Genes don’t cause cancer, but genetic mutations can. Our cells have about 22,000 genes, which consist of DNA packed into chromosomes inside the cell nucleus. These genes control a wide range of functions, including cell growth and division. When the genes misbehave or mutate, cancer can develop.
In celebration of Living Proof week, Insight honors cancer survivors with daily posts about survivorship. When I was discharged from the hospital in 1996 after undergoing a stem cell transplant to treat leukemia, I was terrified. Yes, I’d survived cancer treatment, but now I had to deal with something even scarier: the unknown. If you’ve recently ended active treatment and are entering the world of survivorship, here are some tips to keep in mind. It’s OK to feel isolated at first. The end of cancer treatment can bring negative emotions, particularly when those around you think you should be “getting back to normal.” Leaving the safety …
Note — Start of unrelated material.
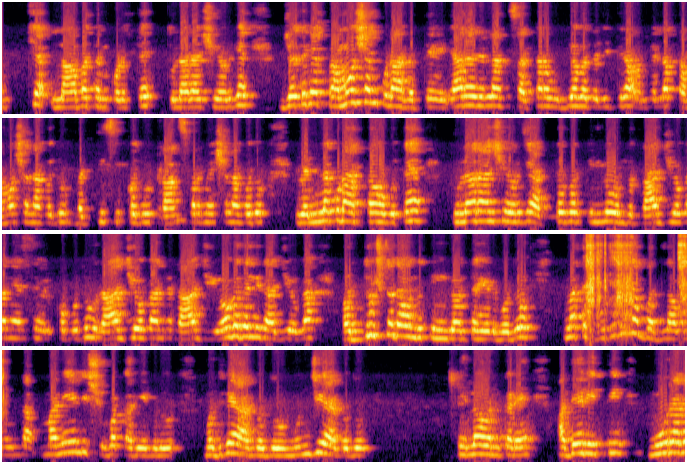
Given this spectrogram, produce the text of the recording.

In celebration of Living Proof week, Insight honors cancer survivors with daily posts about survivorship. In 2008 I discovered that my breast cancer, in remission for several years, had spread to my bones. I had just turned 50 and made a list of things I wanted to try that year: ride a helicopter, taste sake, attend a political rally. Going back into cancer treatment was not on the list. My oncologist in Virginia suggested a consult with Eric Winer, MD, director of the Breast Oncology Center in the Susan F. Smith Center for Women’s Cancers. After meeting with him I began traveling to Dana-Farber every …
In celebration of Living Proof week, Insight honors cancer survivors with daily posts about survivorship. The United States today is home to an estimated 12 million cancer survivors, thanks largely to advances in cancer treatment. But the end of treatment is not the end of the cancer experience. For many cancer survivors and caregivers, the years after cancer treatment can bring physical and psychological challenges, says Ann Partridge, MD, MPH, founder and director of Dana-Farber’s Program for Young Women with Breast Cancer and director of the Adult Survivorship Program.
Musician Sheryl Crow announced on June 5 that she has a benign brain tumor known as a meningioma. Below, doctors from Dana-Farber’s Center for Neuro-Oncology describe this condition. The singer-songwriter, a breast cancer survivor, visited Dana-Farber in 2006. Meningiomas are tumors on the surface of the brain, spinal cord, and fluid spaces. They are the most common type of brain tumor, with approximately 55,000 new cases diagnosed annually in the United States.
When Good Morning America host Robin Roberts revealed that she has myelodysplastic syndrome (MDS), she turned a spotlight on a group of blood disorders that affect an estimated 35,000 to 55,000 people in the United States. In patients with MDS, the bone marrow fails to produce normal quantities of blood cells and the cells themselves are often abnormal, resulting in anemia and an array of symptoms including paleness, fatigue, susceptibility to infections, and easy bruising or bleeding. The syndrome, of which there are at least 15,000 new diagnoses each year in the United States, formerly was known as “pre-leukemia” because about …
Inflammatory breast cancer (IBC) is a rare but aggressive form of breast cancer that affects young women more than older women. Because it’s relatively uncommon — it represents less than five percent of all breast cancer cases — people are often confused about what inflammatory breast cancer is and how you can detect it. As a breast oncologist specializing in inflammatory breast cancer, I want to share some of the common myths to help you separate fact from fiction about IBC.
“I don’t believe that optimism can cure cancer, but I do believe one’s general health around the edges can make a difference.” Sam Donaldson, ABC News contributor, learned he had melanoma (a type of skin cancer) in 1997. Despite his diagnosis, he opted to stay positive and learn all he could about his disease. Now chairman of the foundation board at the National Comprehensive Cancer Network (NCCN), Donaldson also works with other cancer research on survivorship initiatives. He talked to us about what he learned, and shares some of his insights here.
More than 600,000 people in the United States are living with a primary brain tumor — one that begins and stays in the brain — and over 60,000 adults and children will be diagnosed with a brain tumor this year. In recognition of May as Brain Tumor Awareness Month, we asked David Reardon, MD, clinical director of the Center for Neuro-Oncology at Dana-Farber/Brigham and Women’s Cancer Center, for the latest advances in brain tumor research and patient care.
Watch and wait. That’s often one of the new terms added to your vocabulary when you’re diagnosed with cancer. Or maybe it’s wait and watch. Or active monitoring. Whatever it’s called, sometimes it’s the term used when there’s nothing to do to treat your particular cancer but wait. That’s a hard thing to do, most doctors will tell you. The natural reaction to a cancer diagnosis is a desire to do something, anything. Melt it. Burn it. Radiate it. Drug it. Remove it. Attack it. Just get the cancer out of you.